The FINANCIAL — The number of disasters and crisis are tremendously increasing from year to year around the world due to the different factors, mainly caused both as a result of climate change and geo-politics. Only in the past year, global natural disasters occurred in Vanuatu, Nepal and the Philippines demonstrated the critical role of communications in the wake of crises.
All abovementioned is driving us to many types of complications, like full collapse, destroy or overload of local networks, which are vitally important in such kind of situations. Hence to the existing situation, it should be highlighted that the importance of telecommunication means is increasing more and more. As a recall of the current situation the world’s leading satellite operators, Eutelsat, Hispasat, Inmarsat, Intelsat, SES, Thuraya and Yahsat, under the umbrella of the EMEA Satellite Operators Association (ESOA) and the Global VSAT Forum (GVF), has come up with the decision to announce the signing of a Crisis Connectivity Charter with the global humanitarian community represented by the UN Office for the Coordination of Humanitarian Affairs (OCHA) and the Emergency Telecommunications Cluster (ETC); the announcement was made at the World Humanitarian Summit Global Consultation held in Geneva, on 14th of October.

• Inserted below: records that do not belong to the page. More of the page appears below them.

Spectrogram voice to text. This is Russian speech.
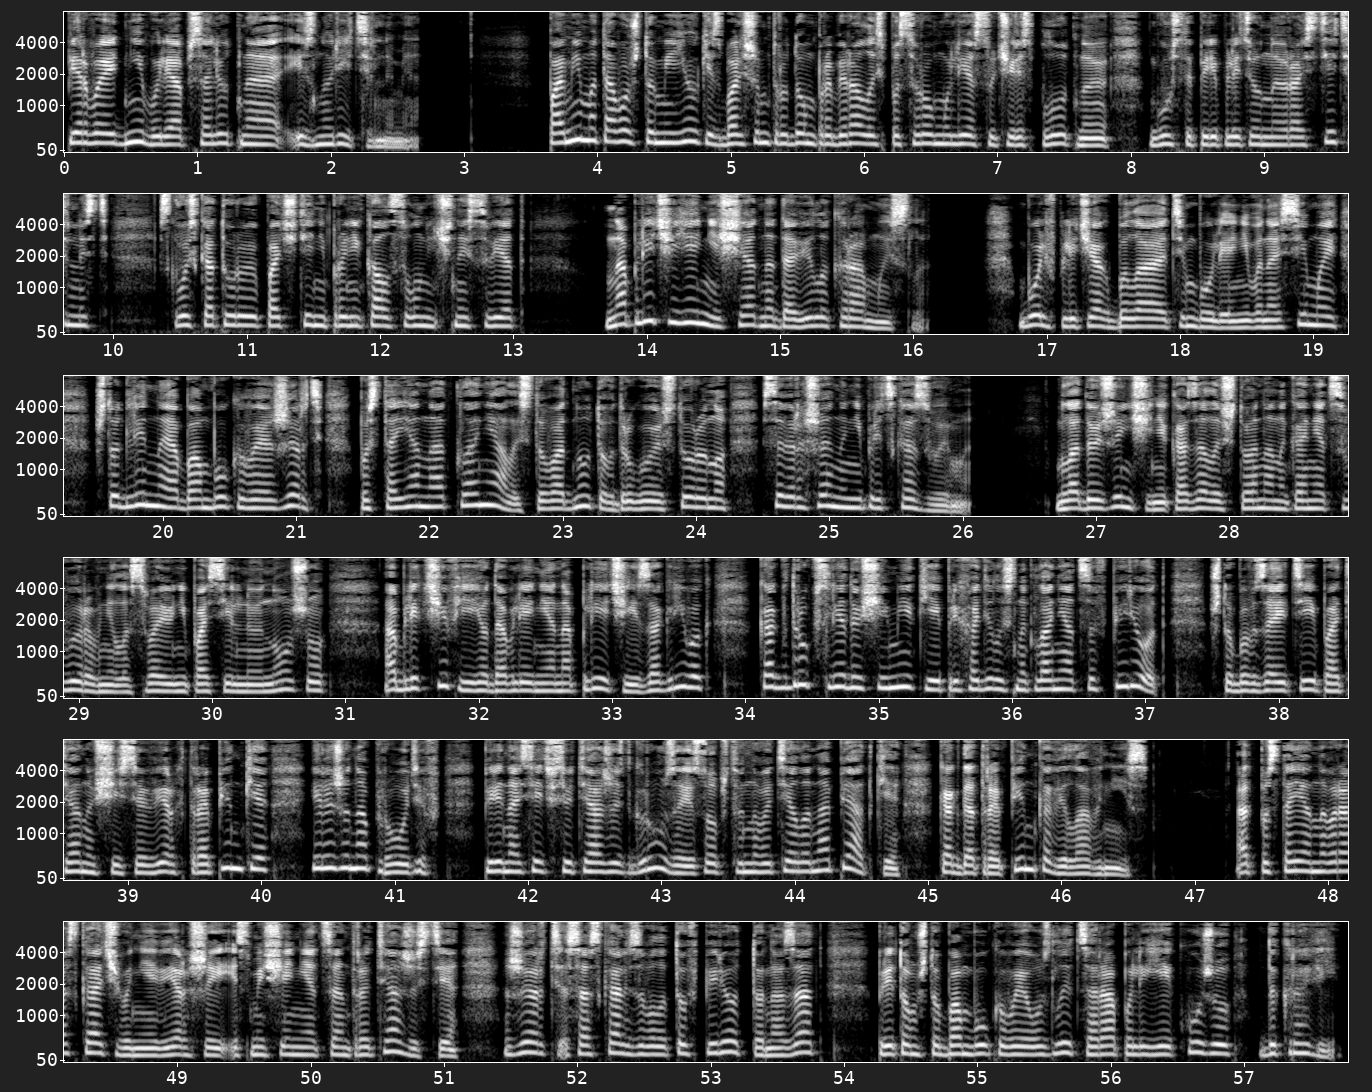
Первые дни были абсолютно изнурительными. Помимо того, что Миюки с большим трудом пробиралась по сырому лесу через плотную, густо переплетенную растительность, сквозь которую почти не проникал солнечный свет, на плечи ей нещадно давило коромысло. Боль в плечах была тем более невыносимой, что длинная бамбуковая жерть постоянно отклонялась то в одну, то в другую сторону, совершенно непредсказуемо. Молодой женщине казалось, что она, наконец, выровняла свою непосильную ношу, облегчив ее давление на плечи и загривок, как вдруг в следующий миг ей приходилось наклоняться вперед, чтобы взойти по тянущейся вверх тропинке, или же, напротив, переносить всю тяжесть груза и собственного тела на пятки, когда тропинка вела вниз. От постоянного раскачивания вершей и смещения центра тяжести жерть соскальзывала то вперед, то назад, при том, что бамбуковые узлы царапали ей кожу до крови.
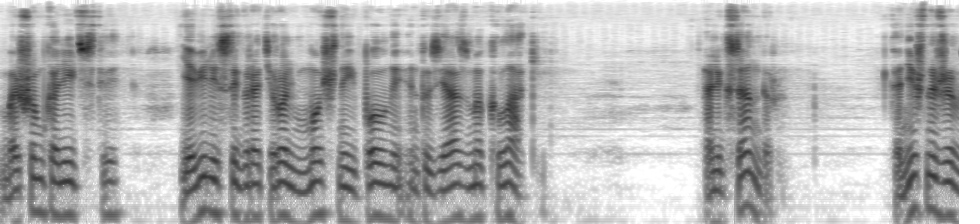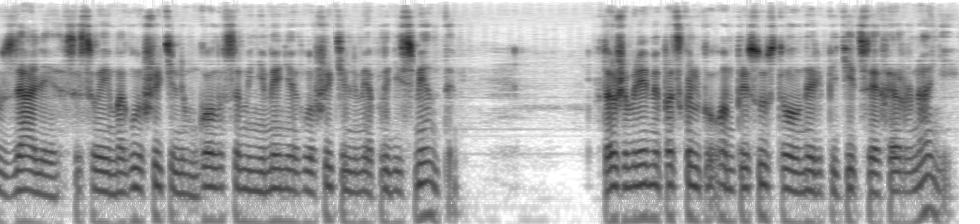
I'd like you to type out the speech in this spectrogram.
в большом количестве явились сыграть роль мощной и полной энтузиазма Клаки. Александр – Конечно же, в зале со своим оглушительным голосом и не менее оглушительными аплодисментами. В то же время, поскольку он присутствовал на репетициях Эрнани,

The satellite sector is always and will continue systematically to be part of the first responder team, providing immediate communications links that support supply logistics, urgent medical care and coordination of relief efforts and this important step can be referred as one of the important solutions for reducing the mortality rate and facilitating of saving lives. Embodying a commitment from the satellite community to enhance connectivity in humanitarian emergencies, the Charter formalizes terms and protocols designed to accelerate the ability of emergency response teams to access satellite-based communications when local networks are out of order. The principles of the Charter also include increased coordination to prioritize access to bandwidth for humanitarian purposes during disaster operations, pre-positioned satellite equipment and transmission capacity at times of disaster in 20 high-risk countries in Europe, the Middle-East, Africa and Asia, as identified by the ETC and beyond, as well as training and capacity building for the humanitarian community across all five continents.
Stephen O’Brien, UN Under-Secretary General for Humanitarian Affairs and the UN’s Emergency Relief Coordinator said: “The humanitarian community relies on satellite communications as they are the only technology that are immune to natural disasters and that can be immediately deployed, regardless of constraints such as geography. This is a significant step for the humanitarian community and a step change in the way we have worked with satellite operators in the past.”
The leading satellite operators ensure that by 2020 all those responding to disasters, including affected people, will be given the possibility to communicate, recover and redevelop through the Crisis Connectivity Charter and the ETC network, what will lead us to thousands of saved lives in reality.